“Claire McCaskill is traveling the state trying to pull the wool over Missourians’ eyes and posing as a moderate — but her record in Washington tells a different story,” he said. “Claire McCaskill has joined her fellow Washington liberals in obstructing President Trump at every turn, including voting to filibuster Justice Neil Gorsuch.”
McCaskill’s comparison of The Daily Kos, a liberal blog that has helped raise money for Democrats, to Breitbart, a website that has been accused of promoting white nationalism and was previously run by Trump’s adviser Steve Bannon, angered many progressives on social media, an indication that the senator will also face pressure from the left going into 2018.
Chris Reeves, a blogger for The Daily Kos who writes about politics in Kansas and Missouri, said he resented the comparison.
“The characterization is a fairly outlandish effort to create a supposed equal standing, and it’s rubbish. Daily Kos will openly force out articles with factual untruths; something Breitbart doesn’t do, and at times we’ve been the only people on the ground in Missouri state house races. So as a Daily Kos leader and member of the DNC, I’m incredibly disappointed by this attack on her own allies and her comparison which is wrong,” said Reeves, who serves as Kansas’ Democratic National Committeeman.

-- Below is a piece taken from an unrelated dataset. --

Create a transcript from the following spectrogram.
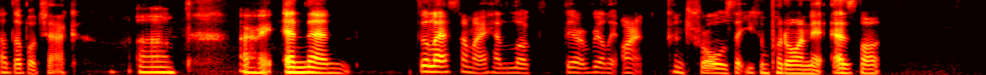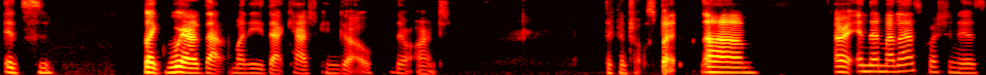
I'll double check. Um, all right. And then the last time I had looked, there really aren't controls that you can put on it as long it's like where that money, that cash can go. There aren't the controls. But um all right. And then my last question is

McCaskill noted the uproar over the comment in a meeting with The Star’s editorial board later that day. She said she was simply intending to point out that people on the two sides of the political divide are not getting the same information and did not mean it as a criticism of the site.